TASK DESCRIPTION: Quote the records in full and leave their pictures out.

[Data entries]
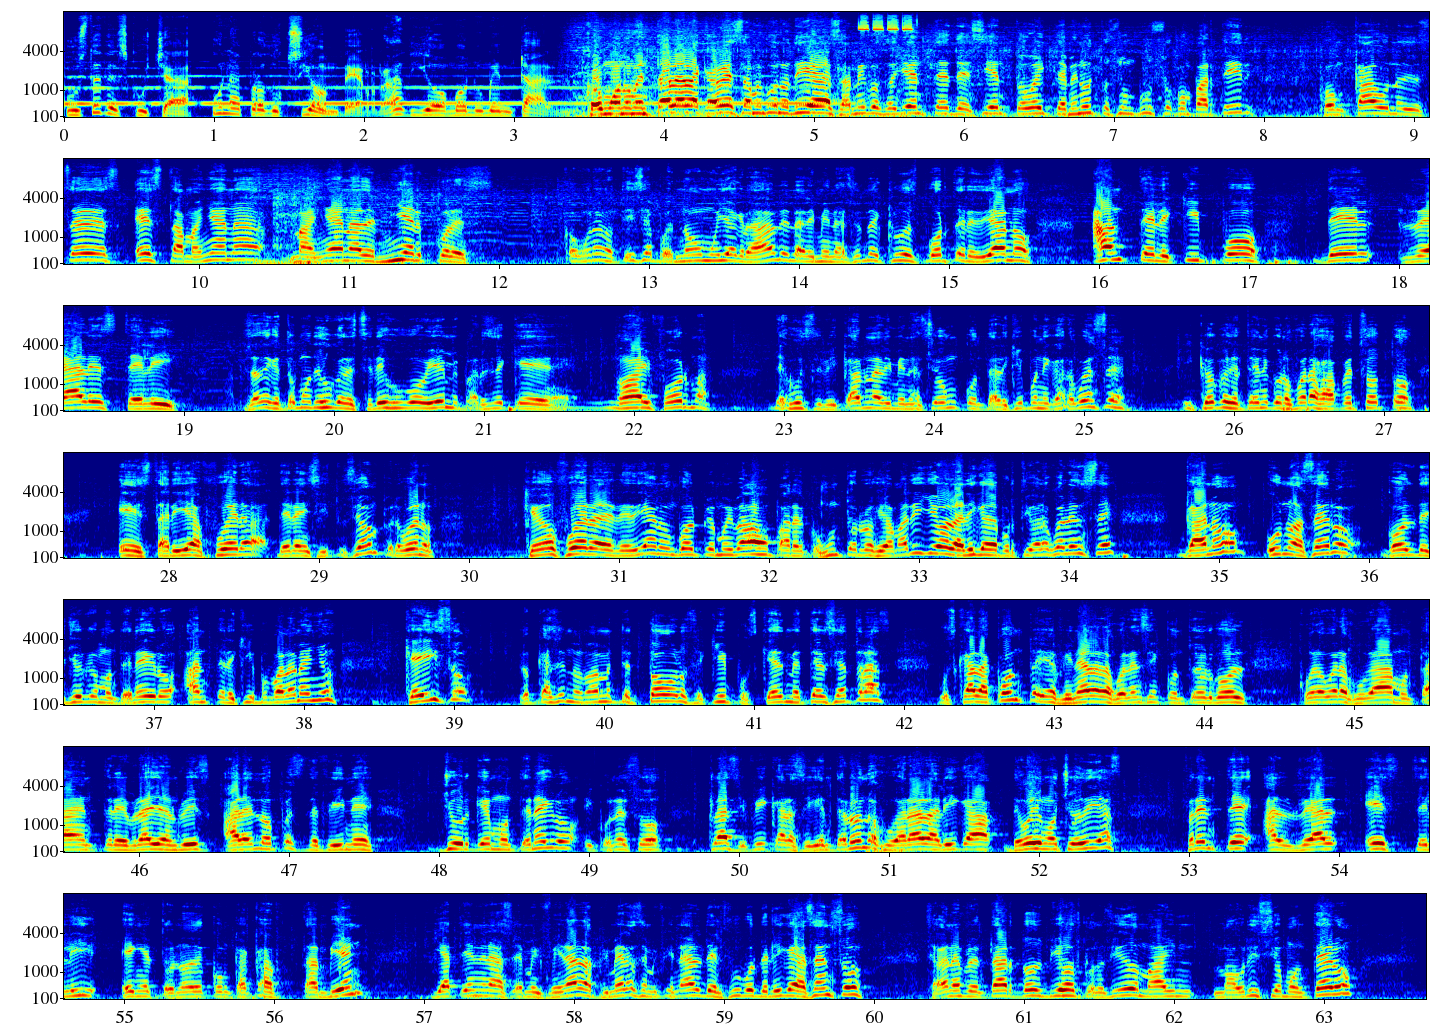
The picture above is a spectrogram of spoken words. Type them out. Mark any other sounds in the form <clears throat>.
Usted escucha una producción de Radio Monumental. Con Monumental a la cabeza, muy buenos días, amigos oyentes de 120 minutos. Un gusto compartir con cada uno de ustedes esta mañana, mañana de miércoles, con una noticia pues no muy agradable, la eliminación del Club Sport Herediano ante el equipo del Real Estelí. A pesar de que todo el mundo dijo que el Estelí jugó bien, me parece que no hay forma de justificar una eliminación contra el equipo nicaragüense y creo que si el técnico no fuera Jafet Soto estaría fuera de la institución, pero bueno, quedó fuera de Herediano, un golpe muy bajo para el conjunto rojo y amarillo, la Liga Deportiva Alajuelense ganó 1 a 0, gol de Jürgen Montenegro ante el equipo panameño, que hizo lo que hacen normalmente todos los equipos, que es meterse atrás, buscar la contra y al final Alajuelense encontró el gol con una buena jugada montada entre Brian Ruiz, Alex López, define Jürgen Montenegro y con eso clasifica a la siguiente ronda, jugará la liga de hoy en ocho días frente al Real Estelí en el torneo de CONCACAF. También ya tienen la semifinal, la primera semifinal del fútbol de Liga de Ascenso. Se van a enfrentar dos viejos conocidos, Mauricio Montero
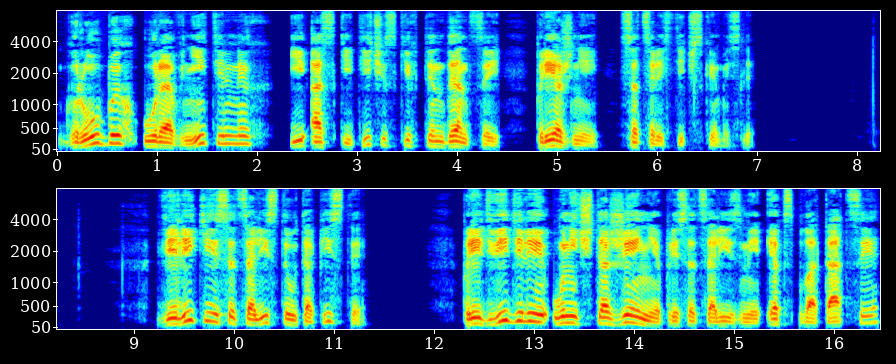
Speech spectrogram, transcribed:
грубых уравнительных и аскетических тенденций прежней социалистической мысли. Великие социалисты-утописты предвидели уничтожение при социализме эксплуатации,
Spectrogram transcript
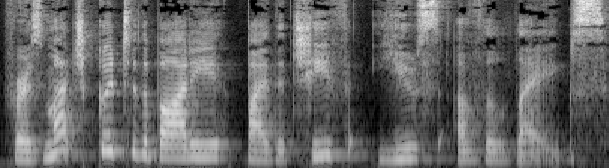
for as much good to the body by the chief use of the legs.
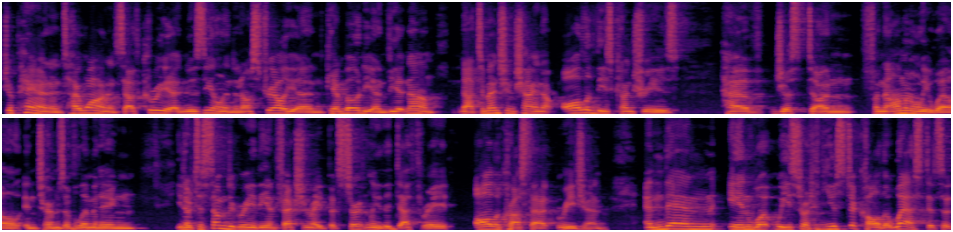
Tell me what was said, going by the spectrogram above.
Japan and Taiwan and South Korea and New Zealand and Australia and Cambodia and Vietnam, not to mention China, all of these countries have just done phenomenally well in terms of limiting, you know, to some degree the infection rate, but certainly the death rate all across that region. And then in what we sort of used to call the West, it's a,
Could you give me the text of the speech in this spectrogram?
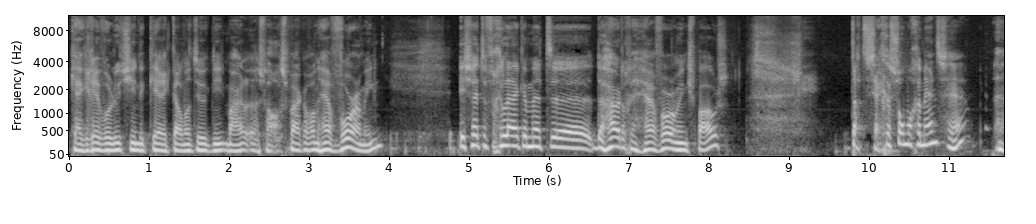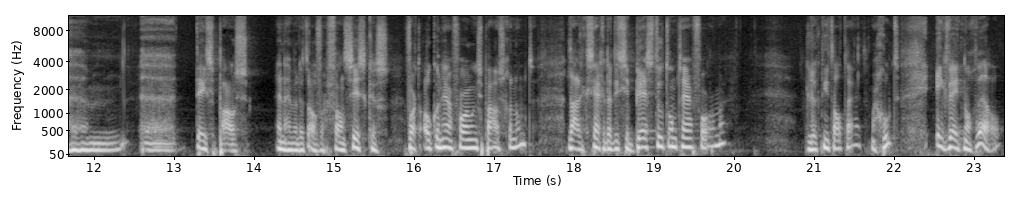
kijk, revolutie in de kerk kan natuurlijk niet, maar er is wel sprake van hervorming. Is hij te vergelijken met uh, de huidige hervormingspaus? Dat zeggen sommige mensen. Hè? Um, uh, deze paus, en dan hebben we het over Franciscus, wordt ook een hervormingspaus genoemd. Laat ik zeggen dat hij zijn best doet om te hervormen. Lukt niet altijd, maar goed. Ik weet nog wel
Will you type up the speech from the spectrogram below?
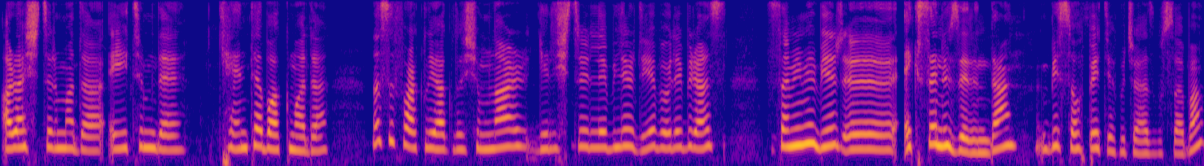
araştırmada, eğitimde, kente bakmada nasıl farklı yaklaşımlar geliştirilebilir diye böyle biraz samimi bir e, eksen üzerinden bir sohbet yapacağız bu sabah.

ANSWER TO THIS EXERCISE:
The picture above is a spectrogram of spoken words. Type them out. Mark any other sounds in the form <clears throat>.
Usted escucha una producción de Radio Monumental. Con Monumental a la cabeza, muy buenos días, amigos oyentes de 120 minutos. Un gusto compartir con cada uno de ustedes esta mañana, mañana de miércoles, con una noticia pues no muy agradable, la eliminación del Club Sport Herediano ante el equipo del Real Estelí. A pesar de que todo el mundo dijo que el Estelí jugó bien, me parece que no hay forma de justificar una eliminación contra el equipo nicaragüense y creo que si el técnico no fuera Jafet Soto estaría fuera de la institución, pero bueno, quedó fuera de Herediano, un golpe muy bajo para el conjunto rojo y amarillo, la Liga Deportiva Alajuelense ganó 1 a 0, gol de Jürgen Montenegro ante el equipo panameño, que hizo lo que hacen normalmente todos los equipos, que es meterse atrás, buscar la contra y al final Alajuelense encontró el gol con una buena jugada montada entre Brian Ruiz, Alex López, define Jürgen Montenegro y con eso clasifica a la siguiente ronda, jugará la liga de hoy en ocho días frente al Real Estelí en el torneo de CONCACAF. También ya tienen la semifinal, la primera semifinal del fútbol de Liga de Ascenso. Se van a enfrentar dos viejos conocidos, Mauricio Montero
Speech spectrogram, transcribed:
грубых уравнительных и аскетических тенденций прежней социалистической мысли. Великие социалисты-утописты предвидели уничтожение при социализме эксплуатации,
Spectrogram transcript
for as much good to the body by the chief use of the legs.
Tell me what was said, going by the spectrogram above.
Japan and Taiwan and South Korea and New Zealand and Australia and Cambodia and Vietnam, not to mention China, all of these countries have just done phenomenally well in terms of limiting, you know, to some degree the infection rate, but certainly the death rate all across that region. And then in what we sort of used to call the West, it's a,
Could you give me the text of the speech in this spectrogram?
kijk, revolutie in de kerk kan natuurlijk niet, maar er is wel sprake van hervorming. Is hij te vergelijken met uh, de huidige hervormingspaus? Dat zeggen sommige mensen. Hè? Um, uh, deze paus, en dan hebben we het over Franciscus, wordt ook een hervormingspaus genoemd. Laat ik zeggen dat hij zijn best doet om te hervormen. Lukt niet altijd, maar goed. Ik weet nog wel
Will you type up the speech from the spectrogram below?
araştırmada, eğitimde, kente bakmada nasıl farklı yaklaşımlar geliştirilebilir diye böyle biraz samimi bir e, eksen üzerinden bir sohbet yapacağız bu sabah.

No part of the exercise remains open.